Remove the toro from the cure, rinse it in cold water, and dry well with a paper towel. Place it in a slotted pan. Light 2 pieces of fig wood over a burner, set the smoking branches in a large roasting pan, and place 4 large ring molds or ramekins in four corners of the pan. Set a wire rack on top of the molds and a bag of ice on the wire rack. Finally, put the slotted pan over the ice and cover it quickly with tinfoil. Let it cold-smoke for 30 minutes. Vacuum-pack the toro and freeze just until it firms.
To serve: Shave the onion bulb and thinly julienne the tops. On a deli slicer, shave the toro thinly, about 1/8-inch thick. Work slice by slice, laying each on a plate as quickly as possible. When all the toro is sliced, garnish each with several small dollops of caviar, small drops of crème fraîche, the onion bottoms and tops, and daikon sprouts. Using a small zester, grate lemon zest over the top. Serve with warm bread.
Diver Scallop and Spiny Lobster with White Soy, Cauliflower, and Egg
1 head cauliflower
2 cups milk
1 bunch yellow Swiss chard or bok choy (but not red chard)
1 cup fresh wood ear mushrooms
1 spiny tailed lobster
4 giant sea scallops (U-10)
2 cups white soy sauce with dashi
1/2 cup heavy cream
2 1/2 pounds butter, cold and cut into pieces
Fresh lime juice
3 tablespoons clarified butter
2 tablespoons butter
4 quail eggs
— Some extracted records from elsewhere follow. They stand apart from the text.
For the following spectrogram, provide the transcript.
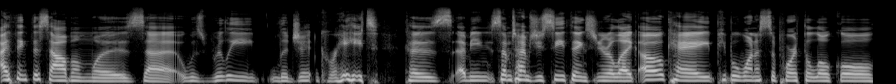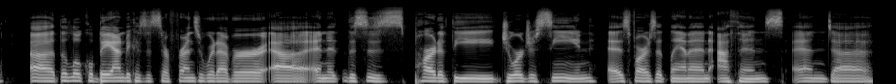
I think this album was uh, was really legit great because I mean sometimes you see things and you're like, oh, okay, people want to support the local uh, the local band because it's their friends or whatever, uh, and it, this is part of the Georgia scene as far as Atlanta and Athens and uh,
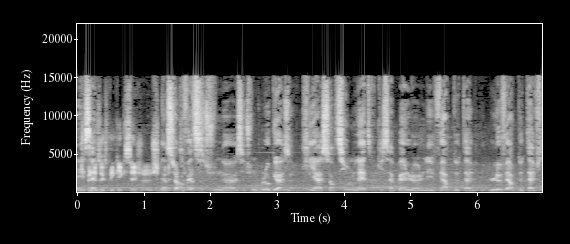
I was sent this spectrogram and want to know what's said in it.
Et tu peux nous expliquer qui c'est je, je Bien sûr, en fait, c'est une, c'est une blogueuse qui a sorti une lettre qui s'appelle les verbes de ta, le verbe de ta vie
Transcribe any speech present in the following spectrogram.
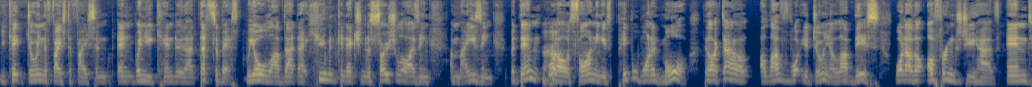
you keep doing the face to face, and and when you can do that, that's the best. We all love that that human connection, the socializing, amazing. But then uh-huh. what I was finding is people wanted more. They're like, Dale, I love what you're doing. I love this. What other offerings do you have? And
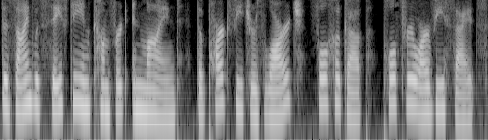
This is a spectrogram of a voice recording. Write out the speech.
Designed with safety and comfort in mind, the park features large, full hookup, pull-through RV sites,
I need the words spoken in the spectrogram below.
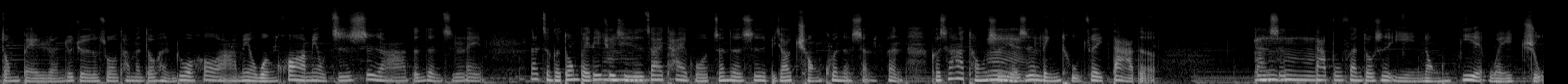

4 sea urchin tongues
To make the cauliflower purée: Trim away the stem and core from the cauliflower. Cut it into large pieces then process into small pieces using a food processor. In a saucepan, combine the ground cauliflower and milk and bring to a simmer, cooking until very soft. Strain the cauliflower through a sieve set over a bowl, reserving the milk. Purée the cauliflower in a blender, using only as much milk as needed to blend well. Pass through a fine sieve and season with salt and sherry vinegar, to taste. Let cool.
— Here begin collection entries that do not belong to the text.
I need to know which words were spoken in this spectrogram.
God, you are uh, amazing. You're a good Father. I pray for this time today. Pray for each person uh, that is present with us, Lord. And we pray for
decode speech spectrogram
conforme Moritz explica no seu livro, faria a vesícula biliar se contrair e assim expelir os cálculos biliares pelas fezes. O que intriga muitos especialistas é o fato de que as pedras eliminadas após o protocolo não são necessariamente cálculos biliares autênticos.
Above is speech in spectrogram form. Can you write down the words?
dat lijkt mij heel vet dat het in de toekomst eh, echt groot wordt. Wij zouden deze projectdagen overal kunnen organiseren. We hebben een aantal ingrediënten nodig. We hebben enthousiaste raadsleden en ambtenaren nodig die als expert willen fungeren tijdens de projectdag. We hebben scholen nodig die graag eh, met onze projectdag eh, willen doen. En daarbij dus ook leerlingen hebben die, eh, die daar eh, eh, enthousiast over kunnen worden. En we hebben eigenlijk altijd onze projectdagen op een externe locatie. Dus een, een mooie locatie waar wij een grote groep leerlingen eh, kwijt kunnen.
To prepare the vegetables and shellfish: Separate the chard leaves from the stem. Cut the stems into batons and blanch them in boiling salted water until tender. Cut the leaves into a large chiffonade. Clean the wood ear mushrooms in a large bowl of water, swishing them vigorously to remove any grit. Dry on paper towels.
Freeze the spiny tailed lobster just until the shell is frozen (not the meat). Use scissors to cut across the top of the shell to separate it from the meat. Carefully remove the meat, and remove the digestive track by pulling it out through the back of the lobster with tweezers.
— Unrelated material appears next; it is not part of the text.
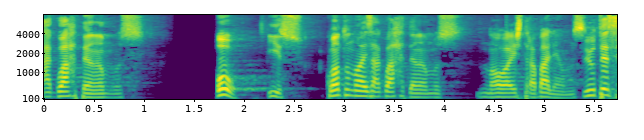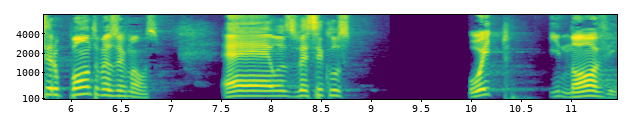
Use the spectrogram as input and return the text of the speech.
aguardamos, ou isso, enquanto nós aguardamos, nós trabalhamos. E o terceiro ponto, meus irmãos, é os versículos 8 e 9.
Trim the scallops by removing the "foot" and rinsing the scallops quickly in cold water. Dry on paper towels.
To make the white soy dashi butter: Put the soy sauce with dashi in a saucepan, bring to a boil, and reduce until it's syrupy. Add the cream and continue to reduce by half. Slowly whisk in the butter pieces until the mixture is well emulsified. Season with lime juice to taste. Hold the butter at 140 degrees.
To finish: Put the lobster, mushrooms, chard leaves, and stems in the warm soy dashi butter and cook them slowly to just warm through.
Heat the clarified butter in a heavy skillet until almost smoking. Add the scallops, reduce the heat, and cook until golden brown. Turn and sear the other side. The total time in the pan should be about 4 minutes. Transfer the scallops to a plate and let rest.
Melt 2 tablespoons of butter in a nonstick pan over medium heat. Crack the quail eggs into the pan, being careful not to puncture the yolks. Cook the quail eggs sunny side up, until the whites are set and the yolks are still runny.
Remove the lobster and vegetables from the butter. Slice the lobster tail into four medallions.
Put 4 dollops of the cold cauliflower puree in the center of a plate. Top with the vegetables, a medallion of lobster, and a scallop. Place the sea urchin tongue atop the scallop and top with the fried quail egg.